PROBLEM STATEMENT: The reply should reproduce every line of the data below word for word, minus any images.

________________

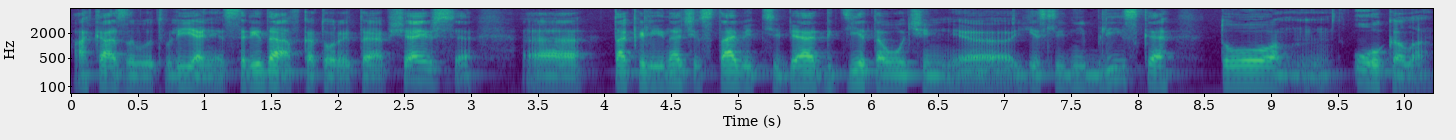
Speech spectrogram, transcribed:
оказывают влияние. Среда, в которой ты общаешься, э, так или иначе ставит тебя где-то очень, э, если не близко, то около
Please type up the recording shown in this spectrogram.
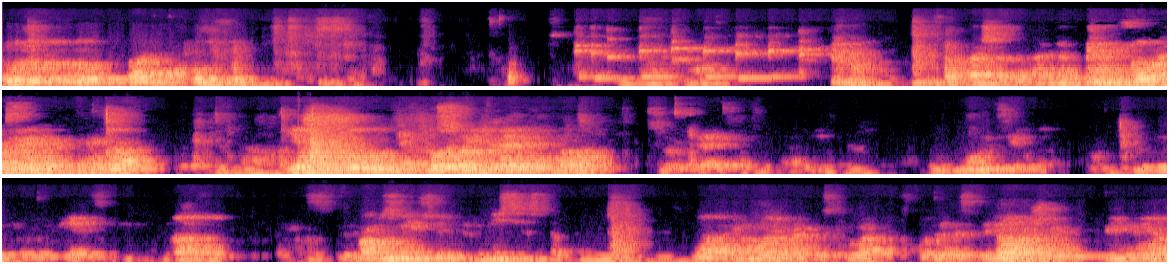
Дуже важливе питання. Голосуємо. Це перше питання. Є що до Вулиці. А? Місяць так Да, війни, а.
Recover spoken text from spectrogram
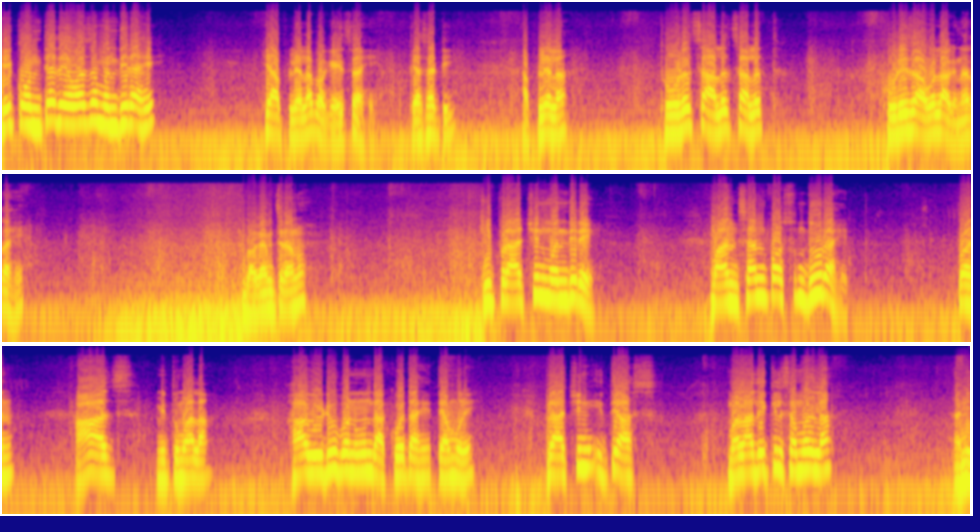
हे कोणत्या देवाचं मंदिर आहे? हे आपल्याला बघायचं आहे. त्यासाठी आपल्याला थोडं चालत चालत पुढे जावं लागणार आहे. बघा मित्रांनो ही प्राचीन मंदिरे माणसांपासून दूर आहेत. पण आज मी तुम्हाला हा व्हिडिओ बनवून दाखवत आहे. त्यामुळे प्राचीन इतिहास मला देखील समजला आणि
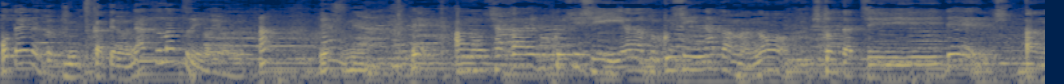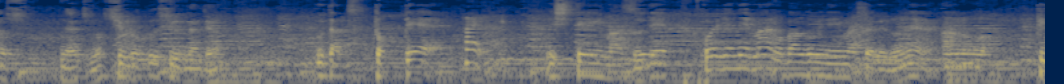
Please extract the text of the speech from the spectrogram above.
お便りの時に使ってるのは夏祭りの夜。あですね。であの社会福祉士や福祉仲間の人たちであのなんていうの？収録収なんていうの？歌つとってはい。しています。でこれでね前も番組で言いましたけどねあのピ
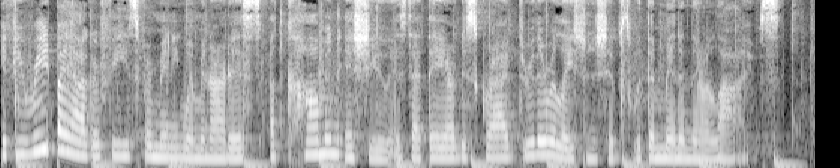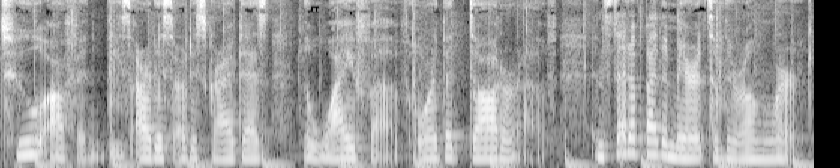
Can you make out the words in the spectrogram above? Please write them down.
If you read biographies for many women artists, a common issue is that they are described through their relationships with the men in their lives. Too often, these artists are described as the wife of or the daughter of, instead of by the merits of their own work.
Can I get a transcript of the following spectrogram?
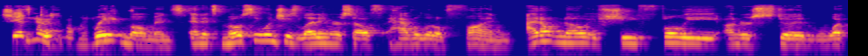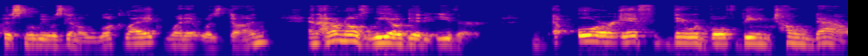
She has, she has moments. great moments, and it's mostly when she's letting herself have a little fun. I don't know if she fully understood what this movie was going to look like when it was done, and I don't know if Leo did either, or if they were both being toned down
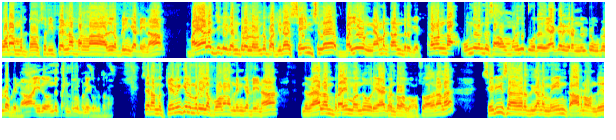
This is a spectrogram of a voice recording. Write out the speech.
போடாம விட்டோம். சரி இப்போ என்ன பண்ணலாம் அது அப்படின்னு கேட்டீங்கன்னா பயாலஜிக்கல் கண்ட்ரோல்ல வந்து பாத்தீங்கன்னா சயின்ஸ்ல பயோ நெமட்டான் இருக்கு. பிரவண்டா ஒன்னு ரெண்டு சாகும் பொழுதுக்கு ஒரு ஏக்கருக்கு ரெண்டு லிட்டர் விட்டுட்டு அப்படின்னா இது வந்து கண்ட்ரோல் பண்ணி கொடுத்துரும். சரி நம்ம கெமிக்கல் முறையில போலாம் அப்படின்னு கேட்டீங்கன்னா இந்த வேலம் பிரைம் வந்து ஒரு ஏக்கர் கண்ட்ரோல் ஆகும். ஸோ அதனால செடி சாகிறதுக்கான மெயின் காரணம் வந்து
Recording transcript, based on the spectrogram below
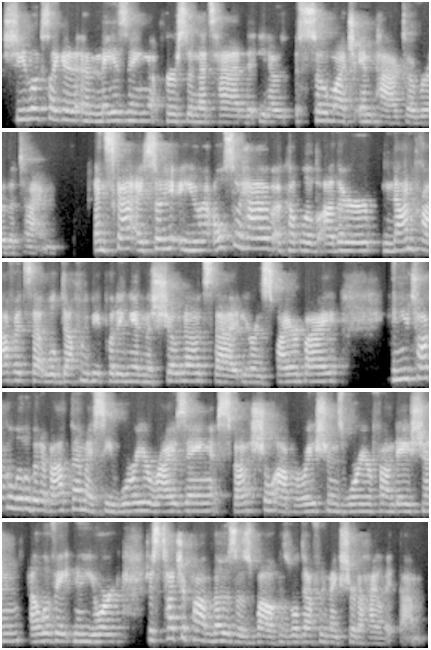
she looks like an amazing person that's had, you know, so much impact over the time. And Scott, I saw you also have a couple of other nonprofits that we'll definitely be putting in the show notes that you're inspired by. Can you talk a little bit about them? I see Warrior Rising, Special Operations Warrior Foundation, Elevate New York. Just touch upon those as well, because we'll definitely make sure to highlight them.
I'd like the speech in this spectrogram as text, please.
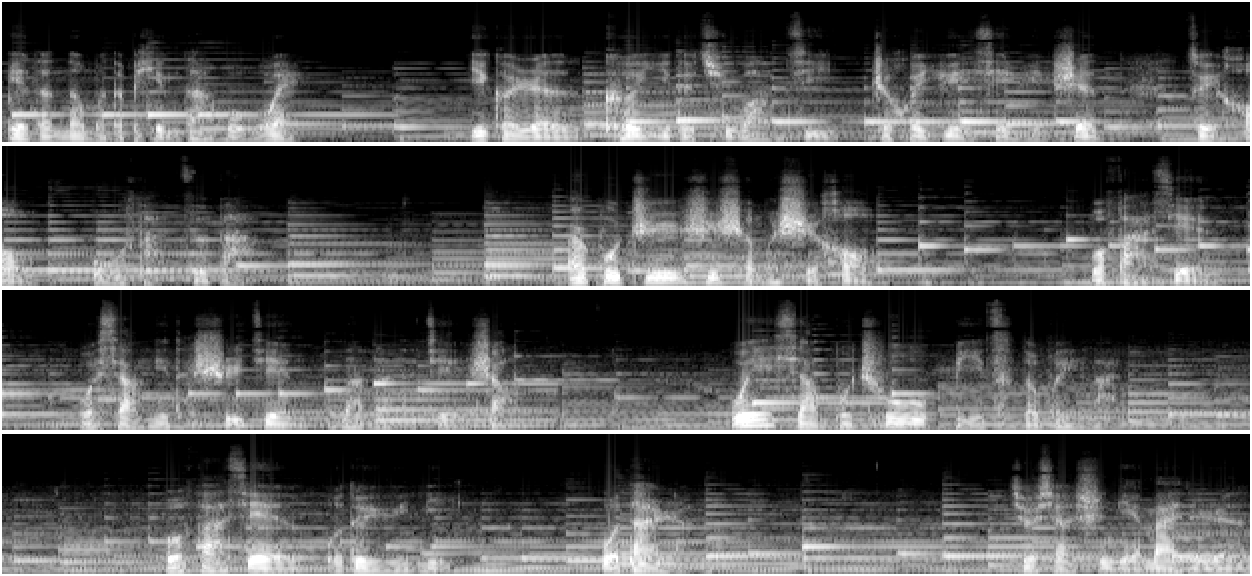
变得那么的平淡无味。一个人刻意的去忘记，只会越陷越深，最后无法自拔。而不知是什么时候，我发现我想你的时间慢慢的减少，我也想不出彼此的未来。我发现我对于你。我淡然了，就像是年迈的人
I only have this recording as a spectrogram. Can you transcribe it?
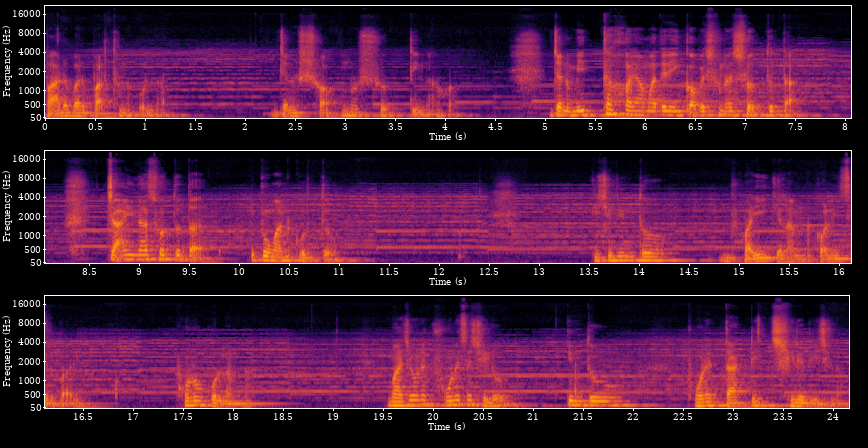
বারবার প্রার্থনা করলাম যেন স্বপ্ন সত্যি না হয়, যেন মিথ্যা হয় আমাদের এই গবেষণার সত্যতা। চাই না সত্যতা প্রমাণ করতেও। কিছুদিন তো ভয়েই গেলাম না কলিন্সের বাড়ি। ফোনও করলাম না। মাঝে অনেক ফোন এসেছিল, কিন্তু ফোনের তারটি ছিঁড়ে দিয়েছিলাম।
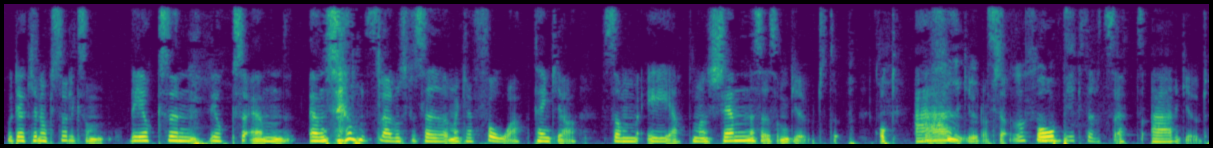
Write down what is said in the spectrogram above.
Och det kan också liksom, det är också en, det är också en, en känsla, de skulle säga, man kan få, tänker jag. Som är att man känner sig som Gud, typ. Och är fint. Gud också. Objektivt sett är Gud.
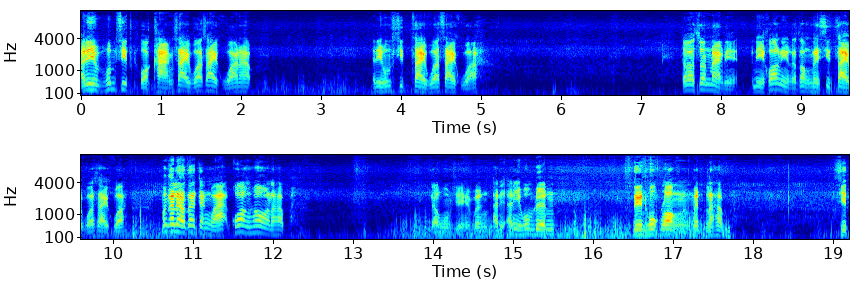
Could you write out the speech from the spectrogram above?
ันนี้ผมสิทธิ์ออกขางซ้ขวาซ้ขวานะครับ อันนี้ผมสิดซ้ขวาซ้ขวาแต่ว่าส่วนมากนี่อันนี้ข้องนี่ก็ต้องได้สิดซ้ขวาซ้ขวา มันก็แล้วแต่จังหวะข้องห้อนะครับเดี๋ยวผมเสิให้เบิ่งอันนี้อันนี้ผมเดินเดินหกล่องเม็ดนะครับสิด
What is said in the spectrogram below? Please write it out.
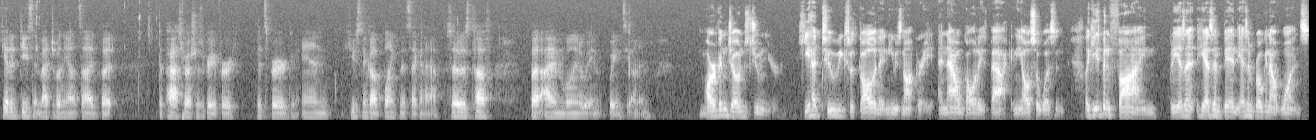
He had a decent matchup on the outside, but the pass rush was great for Pittsburgh, and Houston got blanked in the second half. So it was tough, but I'm willing to wait and wait and see on him. Marvin Jones Jr. He had two weeks with Golladay and he was not great, and now Golladay's back and he also wasn't like he's been fine, but he hasn't he hasn't been he hasn't broken out once.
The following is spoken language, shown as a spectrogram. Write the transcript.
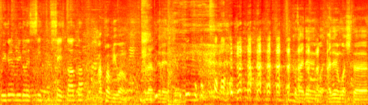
we're gonna we're gonna see Fifty Shades Darker. I probably won't because I didn't. Because I didn't. wa- I didn't watch the.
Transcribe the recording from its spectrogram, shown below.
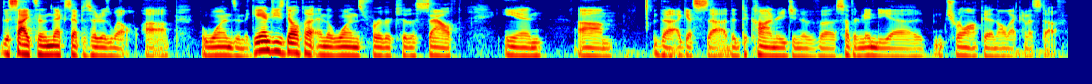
the sites in the next episode as well. Uh, the ones in the Ganges Delta and the ones further to the south in um, the, I guess, uh, the Deccan region of uh, southern India, Sri Lanka, and all that kind of stuff.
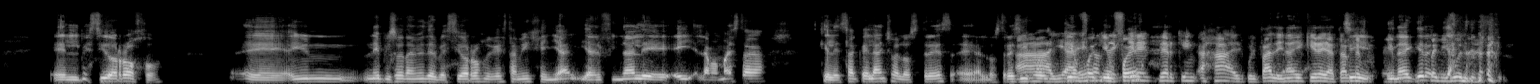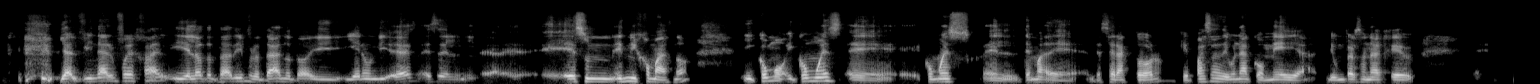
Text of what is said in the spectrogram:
el vestido rojo, eh, hay un, episodio también del vestido rojo que es también genial y al final eh, la mamá está que le saca el ancho a los tres, eh, a los tres ah, hijos. ¿Quién fue? ¿Quién fue? Ver quién, ajá, el culpable y nadie quiere atarse. Sí, y nadie quiere. y al final fue Hal y el otro estaba disfrutando todo y, era un es, es, el, es, un, es un hijo más, ¿no? Y cómo, y cómo, es, cómo es el tema de, de, ser actor, que pasa de una comedia, de un personaje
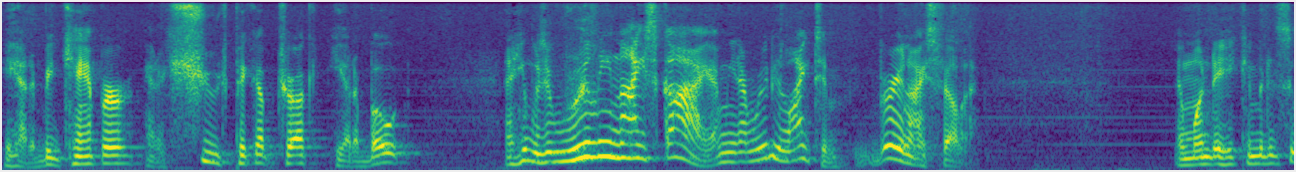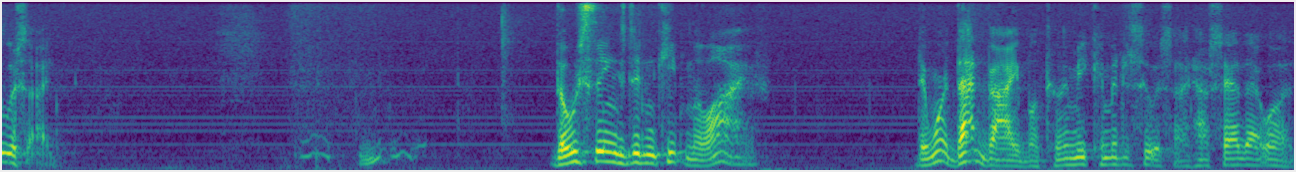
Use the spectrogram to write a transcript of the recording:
he had a big camper, had a huge pickup truck, he had a boat, and he was a really nice guy. I mean, I really liked him. Very nice fella. And one day he committed suicide. Those things didn't keep him alive. They weren't that valuable to him. He committed suicide. How sad that was.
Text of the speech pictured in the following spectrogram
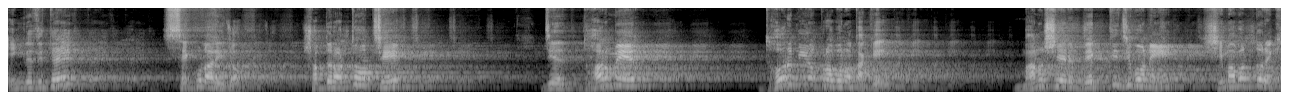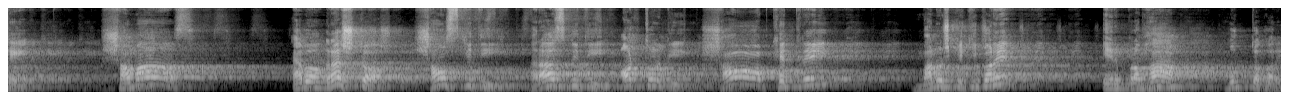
ইংরেজিতে সেকুলারিজম শব্দের অর্থ হচ্ছে যে ধর্মের ধর্মীয় প্রবণতাকে মানুষের ব্যক্তি জীবনে সীমাবদ্ধ রেখে সমাজ এবং রাষ্ট্র, সংস্কৃতি, রাজনীতি, অর্থনীতি সব ক্ষেত্রেই মানুষকে কি করে? এর প্রভাব মুক্ত করে।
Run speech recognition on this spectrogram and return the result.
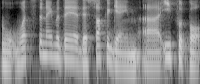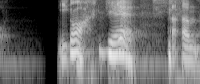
what's the name of their their soccer game? Uh, eFootball. E- Oh yeah, yeah. Uh, um,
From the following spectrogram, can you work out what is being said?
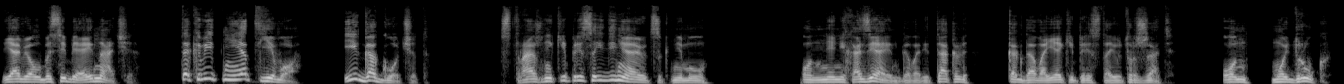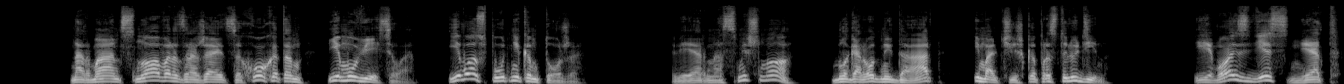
я вел бы себя иначе. Так ведь нет его!» И гогочет. Стражники присоединяются к нему. «Он мне не хозяин», — говорит Акль, когда вояки перестают ржать. «Он мой друг». Норман снова разражается хохотом, ему весело. Его спутникам тоже. Верно, смешно. Благородный Даарт и мальчишка-простолюдин. Его здесь нет.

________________

SOLUTION FOR THIS EXERCISE:
Speech spectrogram, transcribed:
оказывают влияние. Среда, в которой ты общаешься, э, так или иначе ставит тебя где-то очень, э, если не близко, то около
Please type up the recording shown in this spectrogram.
Дуже важливе питання. Голосуємо. Це перше питання. Є що до Вулиці. А? Місяць так Да, війни, а.
Recover spoken text from spectrogram
हे कोणत्या देवाचं मंदिर आहे? हे आपल्याला बघायचं आहे. त्यासाठी आपल्याला थोडं चालत चालत पुढे जावं लागणार आहे. बघा मित्रांनो ही प्राचीन मंदिरे माणसांपासून दूर आहेत. पण आज मी तुम्हाला हा व्हिडिओ बनवून दाखवत आहे. त्यामुळे प्राचीन इतिहास मला देखील समजला आणि
Please extract the text of the speech from the spectrogram above.
お便りの時に使ってるのは夏祭りの夜。あですね。であの社会福祉士や福祉仲間の人たちであのなんていうの？収録収なんていうの？歌つとってはい。しています。でこれでね前も番組で言いましたけどねあのピ
Can you make out the words in the spectrogram above? Please write them down.
If you read biographies for many women artists, a common issue is that they are described through their relationships with the men in their lives. Too often, these artists are described as the wife of or the daughter of, instead of by the merits of their own work.
Can I get a transcript of the following spectrogram?
She has, she has moments. great moments, and it's mostly when she's letting herself have a little fun. I don't know if she fully understood what this movie was going to look like when it was done, and I don't know if Leo did either, or if they were both being toned down
This is a spectrogram of a voice recording. Write out the speech.
போடாம விட்டோம். சரி இப்போ என்ன பண்ணலாம் அது அப்படின்னு கேட்டீங்கன்னா பயாலஜிக்கல் கண்ட்ரோல்ல வந்து பாத்தீங்கன்னா சயின்ஸ்ல பயோ நெமட்டான் இருக்கு. பிரவண்டா ஒன்னு ரெண்டு சாகும் பொழுதுக்கு ஒரு ஏக்கருக்கு ரெண்டு லிட்டர் விட்டுட்டு அப்படின்னா இது வந்து கண்ட்ரோல் பண்ணி கொடுத்துரும். சரி நம்ம கெமிக்கல் முறையில போலாம் அப்படின்னு கேட்டீங்கன்னா இந்த வேலம் பிரைம் வந்து ஒரு ஏக்கர் கண்ட்ரோல் ஆகும். ஸோ அதனால செடி சாகிறதுக்கான மெயின் காரணம் வந்து
Recording transcript, based on the spectrogram below
she looks like an amazing person that's had, you know, so much impact over the time. And Scott, I saw you also have a couple of other nonprofits that we'll definitely be putting in the show notes that you're inspired by. Can you talk a little bit about them? I see Warrior Rising, Special Operations Warrior Foundation, Elevate New York. Just touch upon those as well, because we'll definitely make sure to highlight them.
I'd like the speech in this spectrogram as text, please.
变得那么的平淡无味。一个人刻意的去忘记，只会越陷越深，最后无法自拔。而不知是什么时候，我发现我想你的时间慢慢的减少，我也想不出彼此的未来。我发现我对于你。我淡然了，就像是年迈的人
I only have this recording as a spectrogram. Can you transcribe it?
বারবার প্রার্থনা করলাম যেন স্বপ্ন সত্যি না হয়, যেন মিথ্যা হয় আমাদের এই গবেষণার সত্যতা। চাই না সত্যতা প্রমাণ করতেও। কিছুদিন তো ভয়েই গেলাম না কলিন্সের বাড়ি। ফোনও করলাম না। মাঝে অনেক ফোন এসেছিল, কিন্তু ফোনের তারটি ছিঁড়ে দিয়েছিলাম।
Write down what is said in the spectrogram above.
Och det kan också liksom, det är också en, det är också en, en känsla, de skulle säga, man kan få, tänker jag. Som är att man känner sig som Gud, typ. Och är fint. Gud också. Objektivt sett är Gud.
Could you write out the speech from the spectrogram above?
ันนี้ผมสิทธิ์ออกขางซ้ขวาซ้ขวานะครับ อันนี้ผมสิดซ้ขวาซ้ขวาแต่ว่าส่วนมากนี่อันนี้ข้องนี่ก็ต้องได้สิดซ้ขวาซ้ขวา มันก็แล้วแต่จังหวะข้องห้อนะครับเดี๋ยวผมเสิให้เบิ่งอันนี้อันนี้ผมเดินเดินหกล่องเม็ดนะครับสิด
What is said in the spectrogram below? Please write it out.
He had a decent matchup on the outside, but the pass rush was great for Pittsburgh, and Houston got blanked in the second half. So it was tough, but I'm willing to wait and wait and see on him. Marvin Jones Jr. He had two weeks with Golladay and he was not great, and now Golladay's back and he also wasn't like he's been fine, but he hasn't he hasn't been he hasn't broken out once.
The following is spoken language, shown as a spectrogram. Write the transcript.
we're gonna we're gonna see Fifty Shades Darker. I probably won't because I didn't. Because I didn't. wa- I didn't watch the.
Transcribe the recording from its spectrogram, shown below.
the sites in the next episode as well. Uh, the ones in the Ganges Delta and the ones further to the south in um, the, I guess, uh, the Deccan region of uh, southern India, Sri Lanka, and all that kind of stuff.
Text of what is said in the spectrogram:
el vestido rojo, eh, hay un, episodio también del vestido rojo que es también genial y al final eh, la mamá está que le saca el ancho a los tres, eh, a los tres ah, hijos. ¿Quién fue? ¿Quién fue? Ver quién, ajá, el culpable y nadie quiere atarse. Sí, y nadie quiere. y al final fue Hal y el otro estaba disfrutando todo y, era un es, es, el, es, un, es un hijo más, ¿no? Y cómo, y cómo, es, cómo es el tema de, de, ser actor, que pasa de una comedia, de un personaje
Use the spectrogram to write a transcript of the recording:
he had a big camper, had a huge pickup truck, he had a boat, and he was a really nice guy. I mean, I really liked him. Very nice fella. And one day he committed suicide. Those things didn't keep him alive. They weren't that valuable to him. He committed suicide. How sad that was.
Text of the speech pictured in the following spectrogram
ইংরেজিতে সেকুলারিজম শব্দের অর্থ হচ্ছে যে ধর্মের ধর্মীয় প্রবণতাকে মানুষের ব্যক্তি জীবনে সীমাবদ্ধ রেখে সমাজ এবং রাষ্ট্র, সংস্কৃতি, রাজনীতি, অর্থনীতি সব ক্ষেত্রেই মানুষকে কি করে? এর প্রভাব মুক্ত করে।
Run speech recognition on this spectrogram and return the result.
what's the name of their their soccer game? Uh, eFootball. E- Oh yeah, yeah. Uh, um,
From the following spectrogram, can you work out what is being said?
я вел бы себя иначе. Так ведь нет его!» И гогочет. Стражники присоединяются к нему. «Он мне не хозяин», — говорит Акль, когда вояки перестают ржать. «Он мой друг». Норман снова разражается хохотом, ему весело. Его спутникам тоже. Верно, смешно. Благородный Даарт и мальчишка-простолюдин. Его здесь нет.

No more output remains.